Acknowledging that collaboration between faculty members and language teachers is challenged by resources constraints and their perceived distinctive roles in supporting knowledge and academic discourse development, this paper considers an adjunct instructional model that promotes the collaborative design of a genre-based bridging pedagogy in three disciplinary courses (Mechanical Engineering, Tourism Management and Sociology) at a Hong Kong tertiary institute. First, the paper examines the design and role of Engineering-specific assessment tasks in engaging students in simulated disciplinary problem-solving scenarios and selections of rhetorical and lexico-grammatical resources in their disciplinary knowledge creation processes. It also demonstrates the role of genre-based pedagogy in illustrating technicality in facilitating students’ understanding disciplinary discourses in Tourism Management. Then, it highlights the functions of creating multimodal genre-based environments in facilitating students’ sociological inquiry through scaffolded written tasks based on real-life social issues. Lastly, it explores how learners engage with polyvocal resources to clarify how they make sense of their disciplinary roles through their writing practices in the adjunct courses. The implications of these diverse trajectories are discussed in line with the need for curriculum-embeddedness of disciplinary conventions (Wingate, 2016) and discursive strategies for bridging English language learners’ disciplinary discourse and knowledge creation across the curriculum. Copyright © 2017 Author(s).
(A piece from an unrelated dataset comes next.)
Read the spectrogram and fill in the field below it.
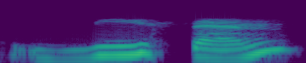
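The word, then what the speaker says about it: Wyssen: And it is VEASAN. W is pronounced like a V in Swiss.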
|Title of host publication||Transforming contexts: Papers from the 44th International Systemic Functional Congress|
|Editors||Phil CHAPPELL, John S. KNOX|
|Place of Publication||Wollongong|
|Publisher||The Organising Committee of the 44th International Systemic Functional Congress|
|Publication status||Published - 2017|